Advancing Survival in Relapsed/Refractory Multiple Myeloma - Episode 7

SKd or SDd for RRMM

Paul G. Richardson, MD: During the last few minutes, Cristina, I would like to take advantage of your expertise and leadership. You’ve obviously led the selinexor-carfilzomib arm, and I’d love to also ask you to comment more on the success of the selinexor-daratumumab arm. Both of these arms are ones that you’ve really led the charge on. You presented a very nice abstract at ASH [American Society of Hematology Annual Meeting] and an updated 1 at ASCO [American Society of Clinical Oncology Annual Meeting] this year. I’d love your take on that.

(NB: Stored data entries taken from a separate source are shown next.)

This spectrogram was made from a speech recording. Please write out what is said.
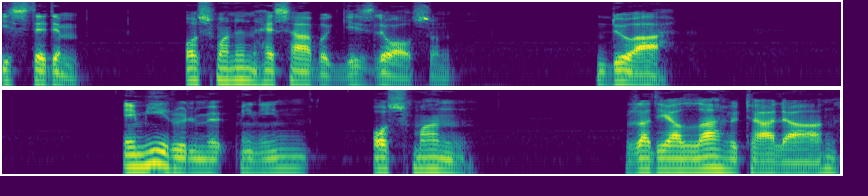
istedim. Osman'ın hesabı gizli olsun. Dua Emirül Müminin Osman radıyallahu teâlâ anh,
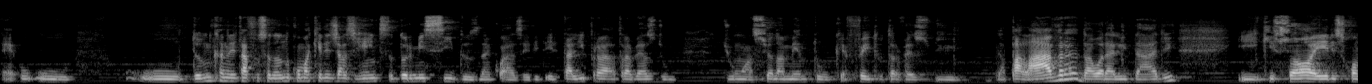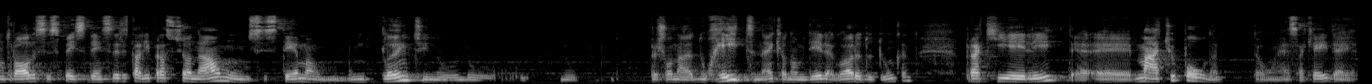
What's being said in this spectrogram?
é, o, o, Duncan ele tá funcionando como aqueles agentes adormecidos, né, quase. Ele, ele tá ali para através um, de um acionamento que é feito através de, da palavra, da oralidade, e que só eles controlam esses Space Dancers, ele está ali para acionar um sistema, um, implante no, no, personagem do Hate, né, que é o nome dele agora, do Duncan, para que ele é, é, mate o Paul, né? Então essa é a ideia.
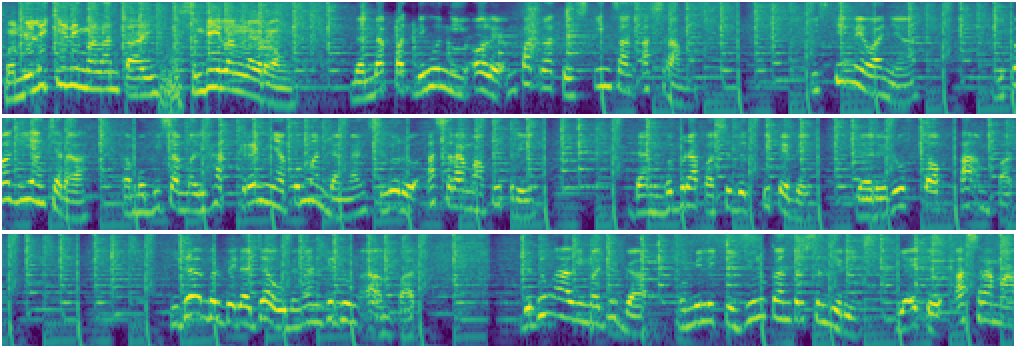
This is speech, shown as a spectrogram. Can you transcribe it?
Memiliki lima lantai, sembilan lorong, dan dapat dihuni oleh 400 insan asrama. Istimewanya, di pagi yang cerah, kamu bisa melihat kerennya pemandangan seluruh asrama putri dan beberapa sudut IPB dari rooftop A4. Tidak berbeda jauh dengan gedung A4, gedung A5 juga memiliki julukan tersendiri, yaitu asrama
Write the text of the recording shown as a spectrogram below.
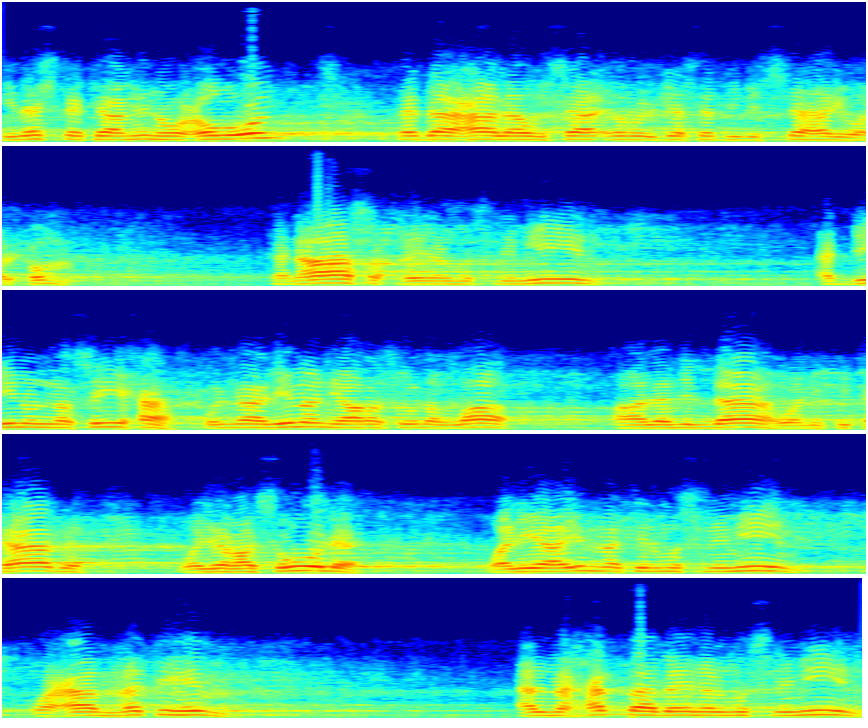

Also, I remember very well the EHA [European Hematology Association] presentation last year on selinexor plus daratumumab. And you provided updates on that at ASCO this year. Perhaps in the last few minutes you can walk us through both of those experiences, and then we’ll wrap up from there?

Cristina Gasparetto, MD: Yes, absolutely. These are 2 additional arms of the STOMP trial. I can start with the daratumumab combination. We are ready to publish the results of that arm. We completed accrual. You know, I was surprised by the tolerability of this combination. As you know, daratumumab is probably the most tolerable drug we have in myeloma, with the exception of the early infusion reactions. Coming out as a subcutaneous administration is beautiful for convenience for patients and is very effective. I enrolled a lot of patients on this arm, and I was, as I mentioned, surprised by the tolerability of the combination. Some of the patients were able to sustain the response for a prolonged period of time, even patients for whom I had to decrease the selinexor dose to a lower dose because of toxicity.

The overall response with this combination was in the 70% range, with a clinical benefit of close to 80%. All patients were able to achieve a rapid response and there was, as I mentioned, a sustained response for some of the patients. We were able to show the follow-up data at ASCO. The progression-free survival was about a year with this combination, and the overall survival was not reached yet. But we were able to maintain some of these patients on therapy for a prolonged period of time.

With this combination there were only 2 patients of 34 who were exposed to prior daratumumab. One patient maintained stabilization of the disease, and 1 patient unfortunately progressed. So we really don’t know if this combination can be offered to patients who were exposed to daratumumab before.

But that is not the case for the other formulation, the selinexor-carfilzomib. We also updated our results at ASCO this year. Again, the proteasome inhibitor is delivered in this combination once a week at the recommended phase 2 dose. It was 56 mg, with selinexor given once a week at 80 mg. Again, we were able to achieve a very good response—on the order of 70%. Actually, one-third of patients achieved a very good partial response. We had some patients achieve complete remission.

Again, the same type of toxicity, but mitigated by the fact that the selinexor was delivered once a week. The once-a-week administration is tolerable. Fifty-eight percent of patients were daratumumab exposed, and some were daratumumab refractory. Despite that, we didn’t have any changes in the response. We were very excited to see that this could be a combination that could be given to patients who had failed the CD38-targeting antibody, still maintaining very good responses with this new backbone. So this is another very exciting combination. We’re still finishing the expansion phase on this combination, so hopefully we’ll have more data. But both the daratumumab-selinexor and the carfilzomib-selinexor combinations were relatively well tolerated with the weekly administration of selinexor.

Paul G. Richardson, MD: Yeah, those are fantastic data. I’m so pleased to see you bringing forward the construct of selinexor combined with carfilzomib and, potentially, pomalidomide after daratumumab failure. In other words, when daratumumab fails a patient, what do we have? While daratumumab is a fabulous antibody, as you pointed out, unfortunately once daratumumab runs out of benefit for a patient and fails a patient, we really face a challenge. I’m particularly excited by your project, Cristina, looking at selinexor combined with carfilzomib, pomalidomide, and dexamethasone in various iterations, as we’re discussing and developing right now. That could be a very important go-forward.

Transcript edited for clarity.